Furthermore, when we first began, it was difficult for us to determine what layout of graphics we should use. Several times, we changed the format of our design, settling on a simple black and white theme in order to make it easier for visually impaired individuals to enjoy. In addition, because we do not have such disabilities ourselves, it was especially difficult to try and research from the perspective of someone who does. Therefore, we took into account feedback that we received on our page and actively listened to others.

Considering our time frame, however, we did fairly well, acquiring approximately 190 likes and reaching almost 6000 people. Our hope is that the campaign has played role in making the internet more inclusive, no matter how big or small.

Overall, creating a social media campaign was enriching.
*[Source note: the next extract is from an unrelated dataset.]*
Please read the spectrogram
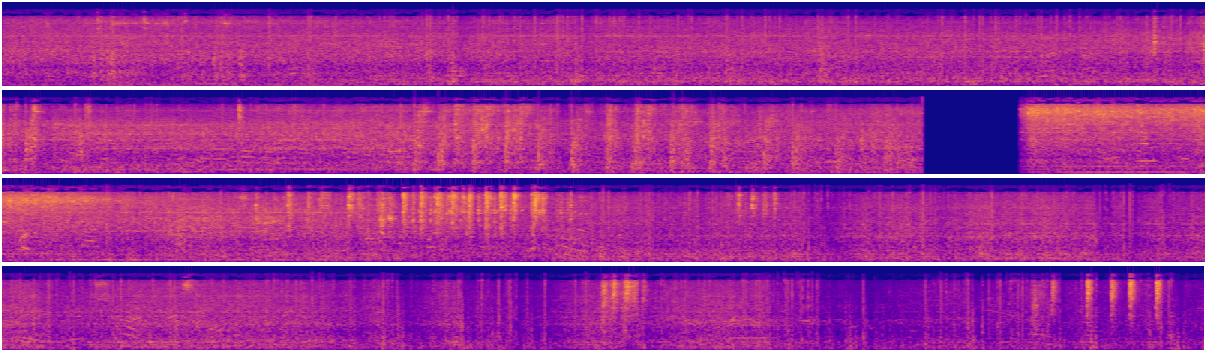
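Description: Riding aboard a San Francisco cable car: a steady, loud rumble and clatter of the moving car and street traffic, with passengers' voices in the background. The sound cuts out completely for about half a second a little under halfway through, where the recording is edited.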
Not only did we learn about how social media can be used as an effective tool to spread positive messages, we also learned how difficult it can be to start and run a campaign. For us, the key struggle was choosing a topic. However, once we decided upon Internet Inclusive, it was not difficult to find and come up with content. Because we knew many of the pages we challenged, this too, did not prove to be too difficult. Furthermore, we worked incredibly well together, listening to each member’s input and coming up with compromises when necessary. What was difficult was the marketing angle - posting often and at the right time. Creating “viral content” is never easy, which is why it was challenging to obtain 200 or more likes in the given time frame.

Furthermore, creating a campaign was a learning experience for us. After starting our Facebook page, we decided to change the layout of our graphics in order to make it more visible for people with sight impairments, as we found that our original graphics may not have been friendly for people with visual disabilities. Also, we fixed the descriptions of our graphics after one person had written us a message with some recommendations about how to improve the quality of our initiative.
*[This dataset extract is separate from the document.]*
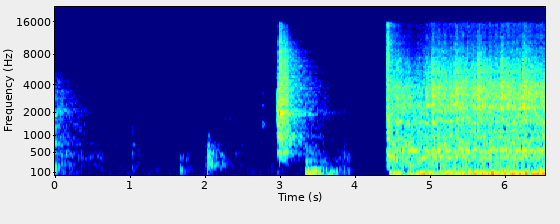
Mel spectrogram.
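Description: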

Regarding the organizations we’ve challenged, none of them rejected but we still haven’t come up with effective ways of encouraging our existing partners to keep the job done - and the potential ones to accept our challenge. Overall, we perceive our campaign to be fairly successful, although not all goals have been fully reached.

In the process, we have learned a few key lessons:
1) Always ask for feedback - do it on every stage of a project, try to consult it with as many various people as possible,
2) Do not be afraid of deleting all your previous work and starting all over again with a fresh idea - even if it happens just before the deadline of submitting a subject,
3) Reach out to many organizations and people interested in your topic in order to spread the news about your initiative,
4) Stay open to new ideas coming along an implementation process, learn through experiments and have fun!

Link to videos on YouTube channel: